The plaintiff accepted a vakalatnama from the defendant to act for him in a certain suit on receiving usual fee. The defendant further agreed to pay him a special sum in the form of reward if the suit was decided in his favour. The suit was decided in the favour of the deendant who refused to pay the reward. The plaintiff sued for the recovery of the reward. It was held that there was no fresh consideration for the agreement to receive reward from the side of the plaintiff and he was bound to render his best services after receiving the fee.
Facts of the case
On the 19th August 1875, the plaintiff accepted a vakalatnama from the defendant to act for him in a certain suit. On the 11th August, issues were settled, and witnesses examined and the suit was then adjourned to the 16th October following. On that day! the defendant executed in favour of the plaintiff an agreement; called therein an “inam chitti whereby the defendant agreed, to pay to his vakil the plaintiff a certain sum as inam if the suit was decided in defendant’s favour, and the plaintiff’s claim: therein was rejected, or if it were amicably settled or razinama given in default of punctual payment of the defendant agreed to pay interest thereon. The agreement stated: that besides the amount of the certain earnest money and the amount of the vakil’s full fee had been, debited by the plaintiff to the defendant at the latter’s direction. The suit was decided in favour of the defendant who however; did not pay the amount of the inam to the plaintiff. The plaintiff, therefore, brought the present suit upon the agreement.
Legal issues raised
Whether the agreement to pay a reward on winning of the suit for which the fee has already been paid is valid?
Whether there was a consideration from the side of the plaintiff for the agreement of inam?
Michael Westropp, C.J.
We are of opinion that the agreement was executed without consideration, and thus being a “nudum pactum”, the suit founded upon it is unsustainable. The plaintiff, having accepted a vakalatnama from the defendants upwards of two months previously to the execution of the agreement, was already bound to render his best services as a pleader to them in suit No. 723 of 1875, and had, as appears from the agreement itself, accepted that vakalatnama upon the terms of receiving him usual fee as a pleader. It must not, however, be supposed that we regard the appearance of that circumstance on the face of the agreement as a matter of importance. It is one which, in the absence of any express stipulation to the contrary, the law would imply when a pleader is retained by a party to a suit.
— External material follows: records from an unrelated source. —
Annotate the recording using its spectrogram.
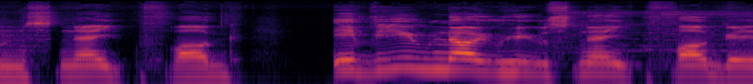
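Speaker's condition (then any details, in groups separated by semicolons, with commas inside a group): Ataxia; speech recently worse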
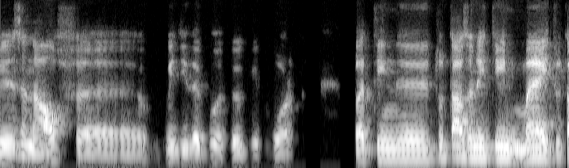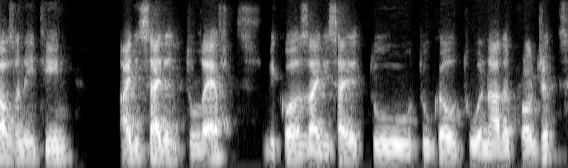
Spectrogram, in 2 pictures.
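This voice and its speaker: A man with a Portuguese accent speaks at a fairly slow pace and a medium pitch. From Portugal. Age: 40s. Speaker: football manager. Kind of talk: interview. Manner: halting.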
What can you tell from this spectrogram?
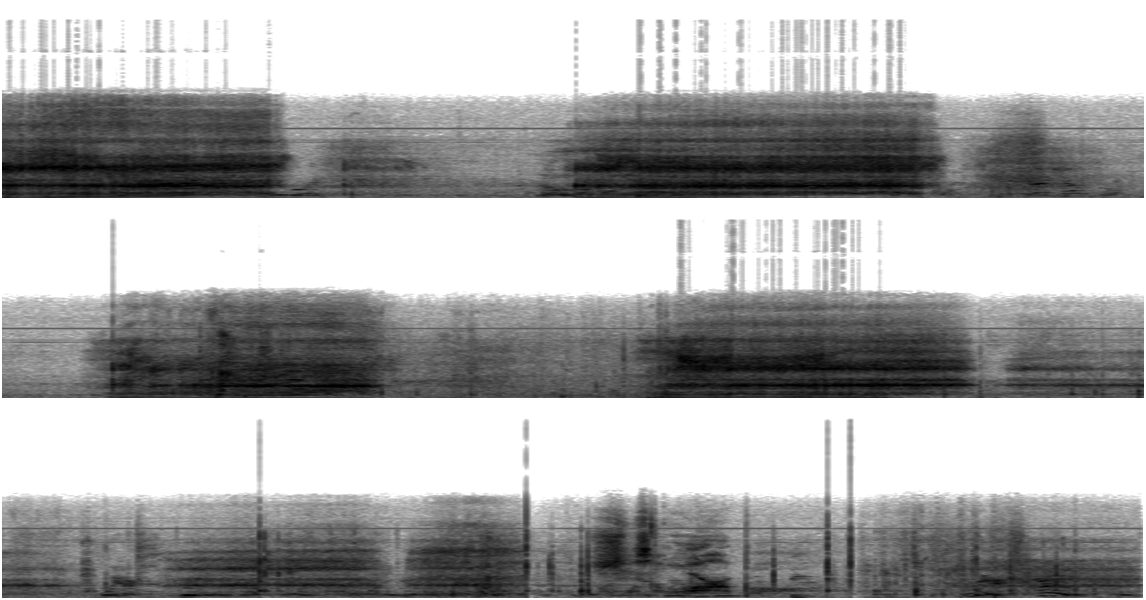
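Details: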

There was no fresh consideration proceeding from the plaintiff when he obtained the agreement of the 16th October; He could not be more firmly bound by it to render to the defendants his professional services than he already was by the acceptance of the vakalatnama. It may be noted, too, that the agreement, appropriately enough, describes itself as an inam chithi. Not, indeed, that this is of any importance, in as much as, even if this were not so, it would be sufficiently manifest that the promise to pay the sum of Rs. 61, in addition to the ordinary fee and earnest money mentioned in the agreement, was utterly without consideration. The District Judge should be informed that the plaintiff’s suit should be dismissed with costs.
The plaintiff’s suit was dismissed on the ground that the agreement on the inam was utterly without consideration and hence void.